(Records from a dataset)
---

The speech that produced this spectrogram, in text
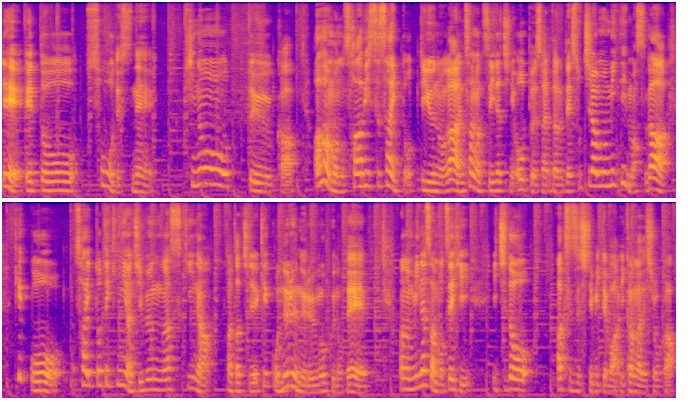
で、えっと、そうですね、昨日というか、アハモのサービスサイトっていうのが3月1日にオープンされたので、そちらも見ていますが、結構サイト的には自分が好きな形で結構ぬるぬる動くので、あの皆さんもぜひ一度アクセスしてみてはいかがでしょうか。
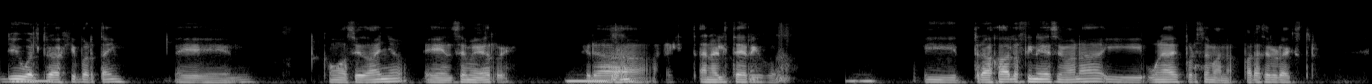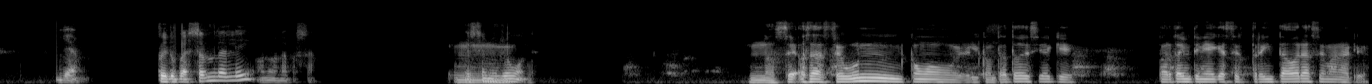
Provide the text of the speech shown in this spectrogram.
yo igual trabajé part-time, como hace dos años, en CMR. Era analista de riesgo. Y trabajaba los fines de semana y una vez por semana para hacer hora extra. Ya. ¿Pero pasaron la ley o no la pasaron? Esa es mi mm. pregunta. No sé, o sea, según como el contrato decía que part-time tenía que hacer 30 horas semanales.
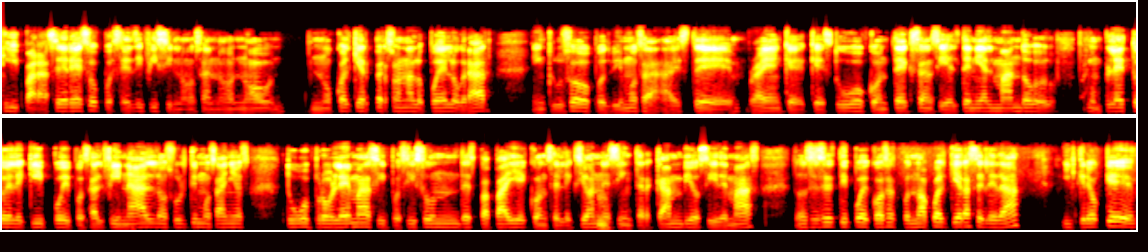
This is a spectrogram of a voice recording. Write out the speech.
Y para hacer eso, pues es difícil, ¿no? O sea, no, no, no cualquier persona lo puede lograr. Incluso pues vimos a, este Brian que, estuvo con Texans y él tenía el mando completo del equipo y pues al final, los últimos años, tuvo problemas y pues hizo un despapalle con mm. selecciones, intercambios y demás. Entonces ese tipo de cosas pues no a cualquiera se le da. Y creo que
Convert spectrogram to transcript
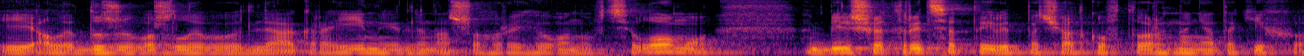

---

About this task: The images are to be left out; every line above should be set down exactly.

Response area:
The speech that produced this spectrogram, in text
で、えっと、そうですね、昨日というか、アハモのサービスサイトっていうのが3月1日にオープンされたので、そちらも見ていますが、結構サイト的には自分が好きな形で結構ぬるぬる動くので、あの皆さんもぜひ一度アクセスしてみてはいかがでしょうか。
Provide the text of the speech shown in this spectrogram.
yo igual trabajé part-time, como hace dos años, en CMR. Era analista de riesgo. Y trabajaba los fines de semana y una vez por semana para hacer hora extra. Ya. ¿Pero pasaron la ley o no la pasaron? Esa es mi mm. pregunta. No sé, o sea, según como el contrato decía que part-time tenía que hacer 30 horas semanales.
This is a spectrogram of a voice recording. Write out the speech.
Y para hacer eso, pues es difícil, ¿no? O sea, no, no, no cualquier persona lo puede lograr. Incluso pues vimos a, este Brian que, estuvo con Texans y él tenía el mando completo del equipo y pues al final, los últimos años, tuvo problemas y pues hizo un despapalle con mm. selecciones, intercambios y demás. Entonces ese tipo de cosas pues no a cualquiera se le da. Y creo que
Convert spectrogram to transcript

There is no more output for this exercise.